From nurse to chiropractor – to pandemic nurse
Montreal chiropractor Dr. Viet Nguyen graduated from nursing school in 1997 but could never have imagined using those skills 23 years later during a global pandemic.
Dr. Nguyen’s chiropractic journey started during a nursing placement in a pain clinic where he prepared medications and solutions to inject into patients’ joints and backs. That was the extent of the care they received; there was no follow up. To Dr. Nguyen, it did not seem like the best way to handle their chronic pain.
“I thought I could do better than that and I saw chiropractic as a ‘hands on’ way to help patients,” he says.
After learning more about the profession from discussions with chiropractors, he decided to leave nursing and enroll in New York Chiropractic College.
He graduated in 2001 and began treating patients, opening his own clinic, C3VN, in downtown Montreal in 2008. “I see CEOs, office workers, minimum wage workers, foreign students,” he says. “There’s a lot of diversity.”
COVID-19 – an unexpected chance to help
Then COVID-19 hit in March 2020. Forced to close his clinic and unable to practice, he wanted to help the overburdened healthcare system.
He joined a government program to place healthcare professionals in other parts of the system that were under pressure. He trained to be a COVID-19 tester. But a greater need arose. He was asked to help at a long-term care facility on Montreal’s south shore.
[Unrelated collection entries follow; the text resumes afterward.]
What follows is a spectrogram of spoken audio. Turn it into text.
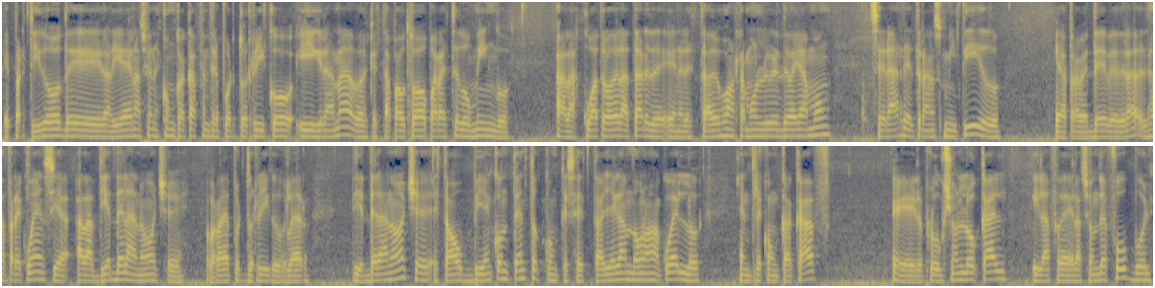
El partido de la Liga de Naciones con CACAF entre Puerto Rico y Granada, que está pautado para este domingo a las 4 de la tarde en el Estadio Juan Ramón Luis de Bayamón, será retransmitido a través de, de esa frecuencia a las 10 de la noche, hora de Puerto Rico, claro. 10 de la noche, estamos bien contentos con que se está llegando a unos acuerdos entre CONCACAF eh, la producción local y la Federación de Fútbol.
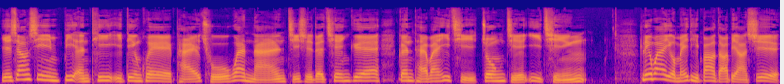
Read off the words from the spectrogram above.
也相信 B N T 一定会排除万难，及时的签约，跟台湾一起终结疫情。另外，有媒体报道表示，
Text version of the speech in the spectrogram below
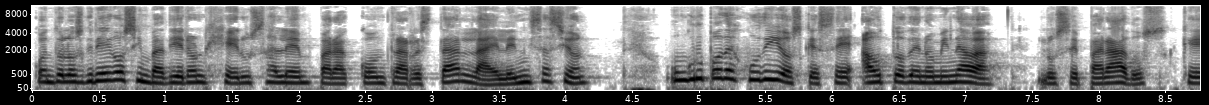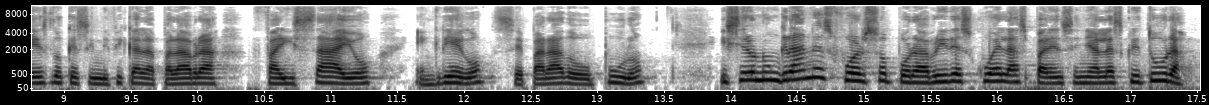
cuando los griegos invadieron Jerusalén para contrarrestar la helenización. Un grupo de judíos que se autodenominaba los separados, que es lo que significa la palabra fariseo, en griego, separado o puro, hicieron un gran esfuerzo por abrir escuelas para enseñar la escritura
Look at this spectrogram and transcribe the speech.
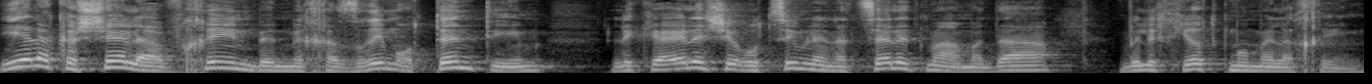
יהיה לה קשה להבחין בין מחזרים אותנטיים לכאלה שרוצים לנצל את מעמדה ולחיות כמו מלכים.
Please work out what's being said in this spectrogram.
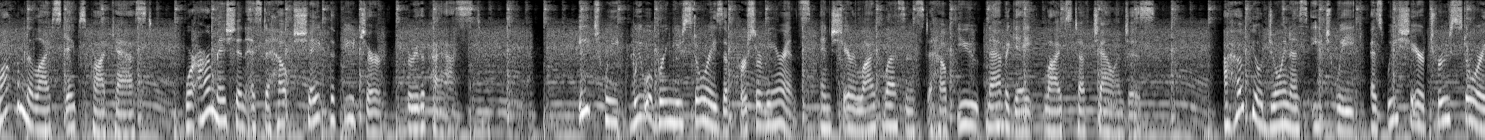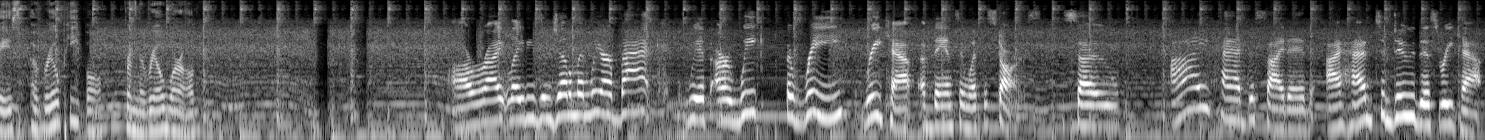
Welcome to Lifescapes Podcast, where our mission is to help shape the future through the past. Each week, we will bring you stories of perseverance and share life lessons to help you navigate life's tough challenges. I hope you'll join us each week as we share true stories of real people from the real world. All right, ladies and gentlemen, we are back with our week three recap of Dancing with the Stars. So I had decided I had to do this recap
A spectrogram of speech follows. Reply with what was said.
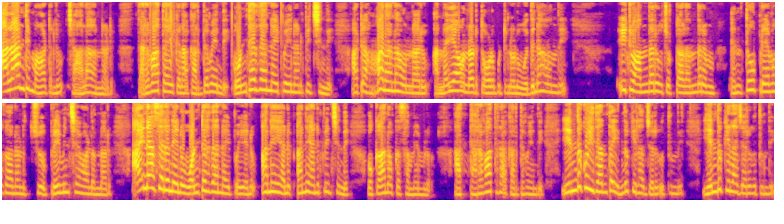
అలాంటి మాటలు చాలా అన్నాడు. తర్వాత ఇక నాకు అర్థమైంది. ఒంటరిదాన్ని అయిపోయిన అనిపించింది అటు అమ్మ నాన్న ఉన్నారు. అన్నయ్య ఉన్నాడు తోడబుట్టినోడు వదిన ఉంది. ఇటు అందరూ చుట్టాలందరం ఎంతో ప్రేమగా నన్ను చూ ప్రేమించే వాళ్ళు ఉన్నారు అయినా సరే నేను ఒంటరిదాన్ని అయిపోయాను అనే అని అని అనిపించింది ఒకనొక సమయంలో. ఆ తర్వాత నాకు అర్థమైంది. ఎందుకు ఇదంతా ఎందుకు ఇలా జరుగుతుంది? ఎందుకు ఇలా జరుగుతుంది?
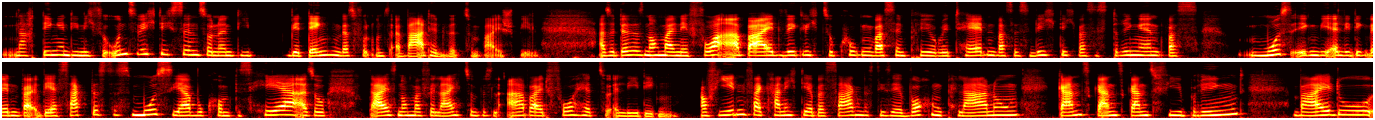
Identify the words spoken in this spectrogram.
nach Dingen, die nicht für uns wichtig sind, sondern die wir denken, dass von uns erwartet wird, zum Beispiel. Also das ist nochmal eine Vorarbeit, wirklich zu gucken, was sind Prioritäten, was ist wichtig, was ist dringend, was muss irgendwie erledigt werden. Wer sagt, dass das muss? Ja, wo kommt es her? Also da ist nochmal vielleicht so ein bisschen Arbeit vorher zu erledigen. Auf jeden Fall kann ich dir aber sagen, dass diese Wochenplanung ganz, ganz, ganz viel bringt, weil du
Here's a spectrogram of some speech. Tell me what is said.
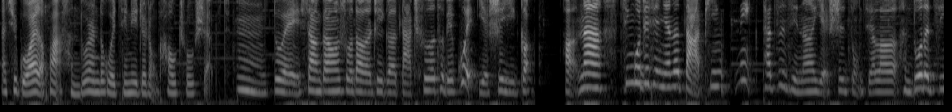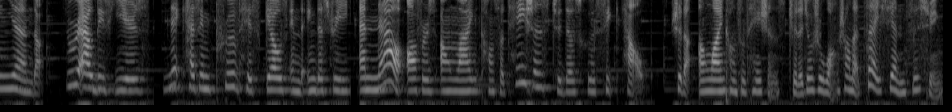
那去国外的话，很多人都会经历这种 cultural shift。嗯，对，像刚刚说到的这个打车特别贵，也是一个。好，那经过这些年的打拼，Nick 他自己呢也是总结了很多的经验的。Throughout these years, Nick has improved his skills in the industry and now offers online consultations to those who seek help. 是的，online consultations 指的就是网上的在线咨询。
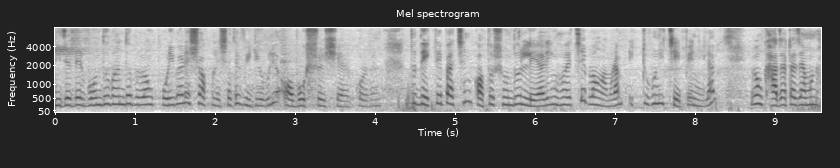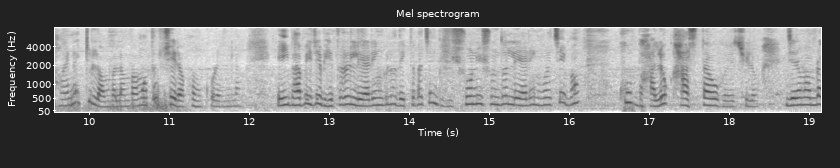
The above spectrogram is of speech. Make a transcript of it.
নিজেদের বন্ধুবান্ধব এবং পরিবারের সকলের সাথে ভিডিওগুলি অবশ্যই শেয়ার করবেন। তো দেখতে পাচ্ছেন কত সুন্দর লেয়ারিং হয়েছে এবং আমরা একটুখানি চেপে নিলাম এবং খাজাটা যেমন হয় না, একটু লম্বা লম্বা মতো সেরকম করে নিলাম। এইভাবেই যে ভেতরের লেয়ারিংগুলো দেখতে পাচ্ছেন ভীষণই সুন্দর লেয়ারিং হয়েছে এবং খুব ভালো খাস্তাও হয়েছিল। যেরকম আমরা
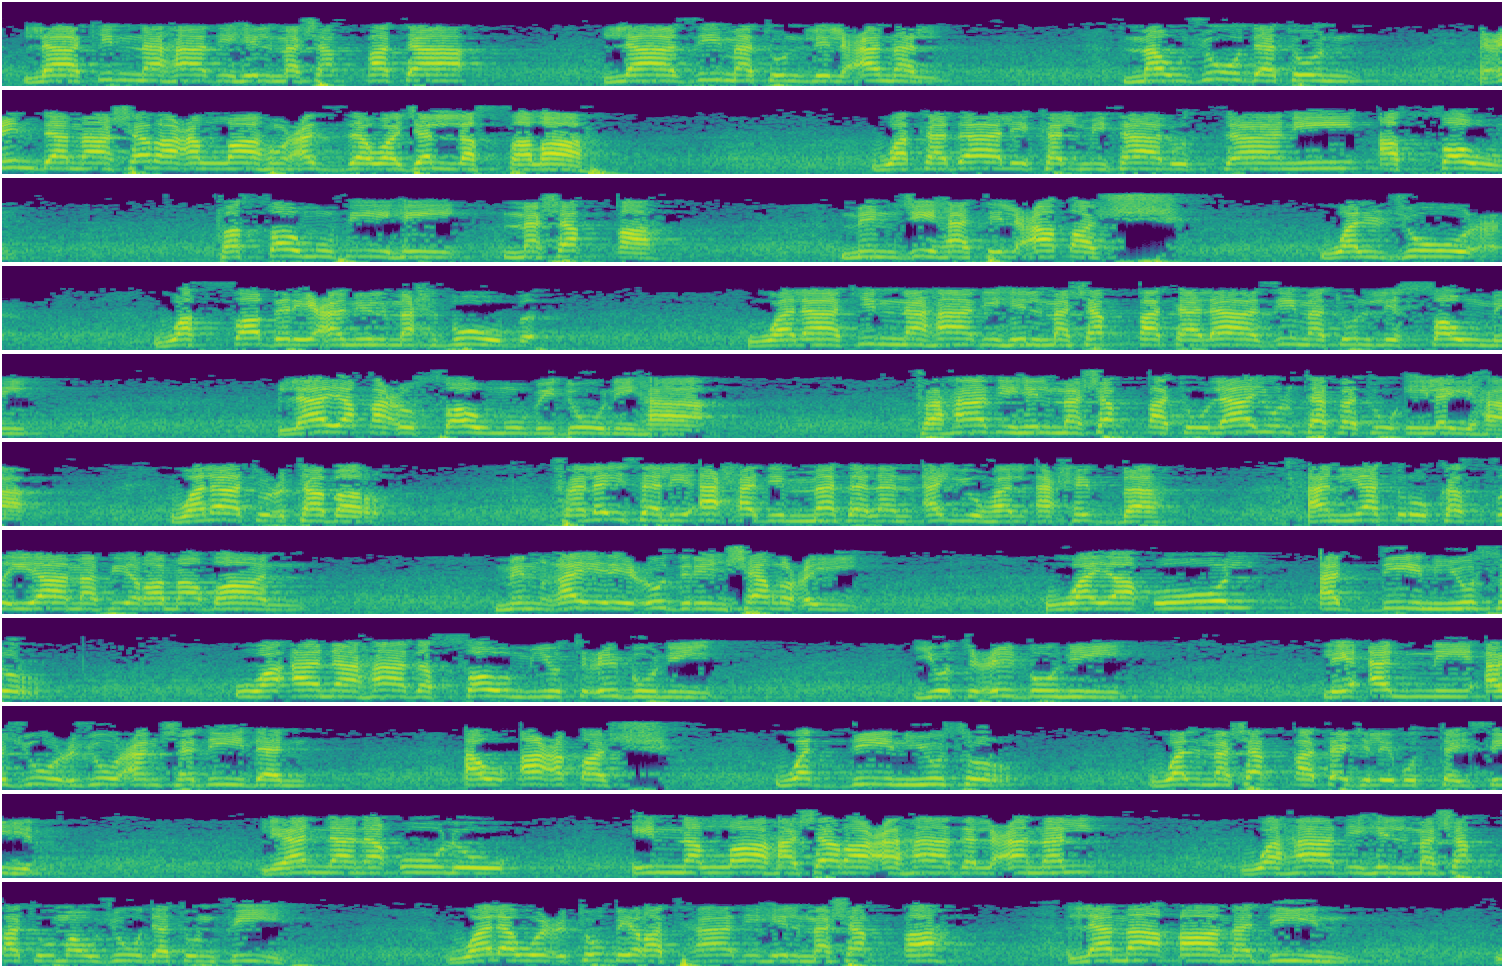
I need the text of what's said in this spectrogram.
لكن هذه المشقة لازمة للعمل موجودة عندما شرع الله عز وجل الصلاة. وكذلك المثال الثاني الصوم. فالصوم فيه مشقة من جهة العطش والجوع والصبر عن المحبوب ولكن هذه المشقة لازمة للصوم. لا يقع الصوم بدونها فهذه المشقة لا يلتفت إليها ولا تعتبر فليس لأحد مثلا أيها الأحبة أن يترك الصيام في رمضان من غير عذر شرعي ويقول الدين يسر وأنا هذا الصوم يتعبني يتعبني لأني أجوع جوعا شديدا أو أعطش والدين يسر والمشقة تجلب التيسير. لأننا نقول إن الله شرع هذا العمل وهذه المشقة موجودة فيه. ولو اعتبرت هذه المشقة لما قام دين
On his first day there, after just 30 minutes of training, he was placed in a section with 44 residents. All had serious conditions – dementia, Alzheimer’s, Parkinson’s disease – although none had COVID-19 at the time (some have subsequently been diagnosed). Just as he started, staff members tested positive and could not work. Four days later, he was the only staff member in the section with any healthcare training. One day, he was the only person who made it in to work in his section.
Describing the difference between clinic patients and those at this facility, he says: “As a chiropractor, we’re used to seeing patients with acute problems, who are mobile, who can answer questions. These patients are near the end of their life or have multiple psychiatric or psychological problems. They don’t react to your words or care you give. You have to see things in a much different way.
“Then, when you get home, you have to remove your clothing to not contaminate family members – in my case, my wife and two young children. It was hard, I was worried for my health, and theirs as well.”
Return to chiropractic
He reopened his chiropractic practice on June 1 following five weeks at the long-term care facility, then two in quarantine.
As patients couldn’t receive maintenance or wellness care for several months, some have returned with greater pain, and in more parts of their bodies. But Dr. Nguyen welcomes the chance to care for them.
His takeaway from this unexpected experience: “You really need to take advantage of life, of your health, of the quality of life you have.”